Monday, March 5
It isn't often that we have a chance to view the work of a lesser-known artist whose work is considered to have had a revolutionary impact on its artistic movement. That opportunity has arisen with an exhibition of the work of Tarsila do Amaral (1886-1973). Though well known and celebrated in her native country of Brazil, here in America, not many have heard of her. With the exhibition of her work at MoMA, now through June 3, Americans can experience her groundbreaking Modern paintings.
Born in 1886, Tarsila seemed destined for a conventional life until her marriage fell apart, and she began exploring her artistic inclinations. From there, she began traveling, meeting and studying with many prominent artists of the time including Andre Lhote, Albert Gleizes, and Fernand Leger. She became exposed to blossoming artistic movements like Cubism, Futurism, and Expressionism.
Drawing on her travels and experiences, Tarsila’s painting began to take a more modern flavor, featuring abstract designs, bold colors, and geometric shapes. She incorporated themes of Sao Paulo and Paris, Sao Paulo being her home and Paris being the place where she studied art. Her paintings are largely of people and tropical scenes. Later in life, Tarsila’s travels would expose her to plight and poverty, specifically in the Soviet Union. Her position as an activist is reflected in her paintings, into which she incorporated political messages.
The exhibition at MoMA is the eighth exhibit the museum is hosting in their celebration of Latin American artists. It features over 100 of her works including paintings, drawings, sketchbooks, photographs and historical documents. The show includes brightly colored city and country-scapes, perversely proportioned nudes and cerebral abstracts.
Some notable works include “A Negra”, a nude of a woman of seemingly Afro-Brazilian descent sitting cross-legged in front of a subdued yet colorful background. Also on display is “Abaporu”, an abstract that is arguably Tarsila’s most important work. It features an egg-shaped disc, in an oddly intellectual pose, set against a sky blue background. The painting was gifted to Tarsila’s second husband, the poet Oswaldo de Andrade. It was said that the piece of art served as inspiration for his “Manifesto Antropófago”.
Tarsila is a painter whose works are considered by many to have been revolutionary to the world of art.

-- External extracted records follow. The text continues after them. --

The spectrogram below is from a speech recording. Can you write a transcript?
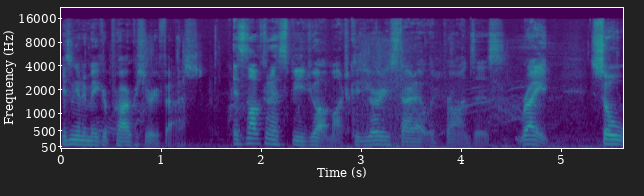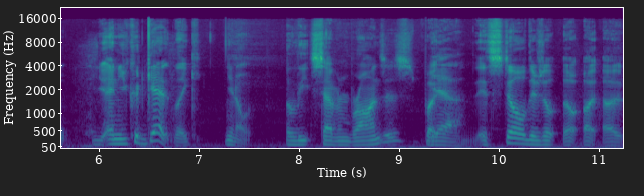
isn't going to make your progress very fast It's not going to speed you up much because you already start out with bronzes. right so and you could get like you know elite seven bronzes but Yeah. it's still there's a, a, a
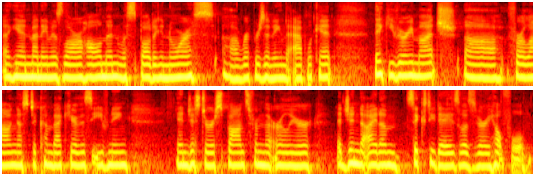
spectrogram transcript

Her exhibit will serve as a rare opportunity for Americans to become better acquainted with her daring creations. Be sure to check out the art of this bold modernist, now through June 3.